“Our goal is to provide the best treatment and the least restrictive environment. We deal with suicidal, homicidal individuals that are a risk to others or their self. When people are clean and sober they make good decisions. Addicts are in another world. They can’t reason or think with a ‘high-jacked brain.’ There is a misconception about the dangers associated with different drugs. ‘Huffing’ is just as dangerous as heroin. Addiction is a brain-based disease. People are looking for the best high they can get before they ‘fall-out’ or die,’” Amour said.
Steve Schierholt, executive director for the State of Ohio Board of Pharmacy, shared information about new legislation designed to thwart drug abuse made possible by illegal drug prescriptions.
“We are working to eliminate opportunities for abuse of the system, like computer programs to cross-reference patient prescriptions and to look for abuse and illegal activity,” said Schierholt. “We strive to close loopholes in legislation and control insurance involvement and fraud.”
Concerning the legalization of marijuana, Schierholt said, “If I were king for a day I would stop legalizing marijuana simply because of the related health risks and potential abuse. We are working to put restrictions in place to curb the bad effects of this new legislation.”
Schierholt 74 percent of deaths related to heroin were connected to legal use of pharmaceutical drugs prior to the addiction of heroin which stressed the need to curb or stop the abuse of prescription drugs.

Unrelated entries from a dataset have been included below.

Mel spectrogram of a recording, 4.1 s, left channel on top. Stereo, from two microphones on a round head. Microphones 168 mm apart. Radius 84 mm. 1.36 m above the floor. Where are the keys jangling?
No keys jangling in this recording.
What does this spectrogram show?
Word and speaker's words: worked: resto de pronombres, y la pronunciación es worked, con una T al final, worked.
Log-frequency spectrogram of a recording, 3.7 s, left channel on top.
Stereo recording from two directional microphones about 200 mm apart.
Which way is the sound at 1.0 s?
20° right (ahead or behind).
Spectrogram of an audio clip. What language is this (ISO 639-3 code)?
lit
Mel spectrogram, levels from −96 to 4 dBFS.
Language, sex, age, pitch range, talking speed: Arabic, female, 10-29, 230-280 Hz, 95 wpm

Attendees heard testimonials from Jackie Sheridan and Pastor Randy Davis from “A Better Life- Briana’s Hope,” a faith-based organization to help those who have experienced the pitfall of drugs.
“Drugs, you think you have control but you don’t … At 17 I couldn’t remember the prior 2 ½ years,” said Sheridan, noting addiction never leaves. “I had a tragic home life and a mother and brother who were addicted as well. My brother joined the army to get away from drugs and was severely injured. The V.A.’s answer was to give my brother more drugs which was the last thing he needed; he wound up homeless and on the street. I ended up raising his children along with my own and eventually my brother died of a drug overdose and my mother later died by taking prescription drugs.”

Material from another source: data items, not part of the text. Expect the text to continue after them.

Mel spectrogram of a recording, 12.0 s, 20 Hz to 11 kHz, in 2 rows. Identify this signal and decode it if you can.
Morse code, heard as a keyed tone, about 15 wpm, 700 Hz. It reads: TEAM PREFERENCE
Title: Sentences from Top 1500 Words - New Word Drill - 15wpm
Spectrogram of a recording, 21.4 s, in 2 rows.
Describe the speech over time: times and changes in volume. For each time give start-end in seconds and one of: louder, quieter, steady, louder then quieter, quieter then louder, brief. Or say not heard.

Davis said, “We have a killer on the loose in Mercer and Auglaize Counties,” and told the story of Briana DiBattiste-Dunkirk who was announced missing on June 16, 2014, after being involved in ongoing illegal drug activity. Her mutilated body was found on Sept. 1 in Jay County, Indiana. Briana’s death fostered a faith-based support group that now has nearly 20 chapters in Indiana with hopes of establishing chapters in Ohio as well. Contact Davis at 765-730-4979 if a club, group, organization or church would like to schedule a guest speaker.
Gill shared information about the legalization of marijuana in Ohio before hearing from educators Kelly Tebbe- Auglaize County ESC, Dr. Ken Schmieing from Celina, and Justin Firks from Fort Recovery. Before closing, the meeting ended with a question and answer session.
For more information on how to educate children about the potential dangers of drugs, parents may sign up to receive tips at starttalking.ohio.gov/parenttips or call Ann Frazier with the Ohio Department of Education at 614-728-6946 or email email@example.com.
The writer is a regular contributor to the Sidney Daily News.
RECOMMENDED FOR YOU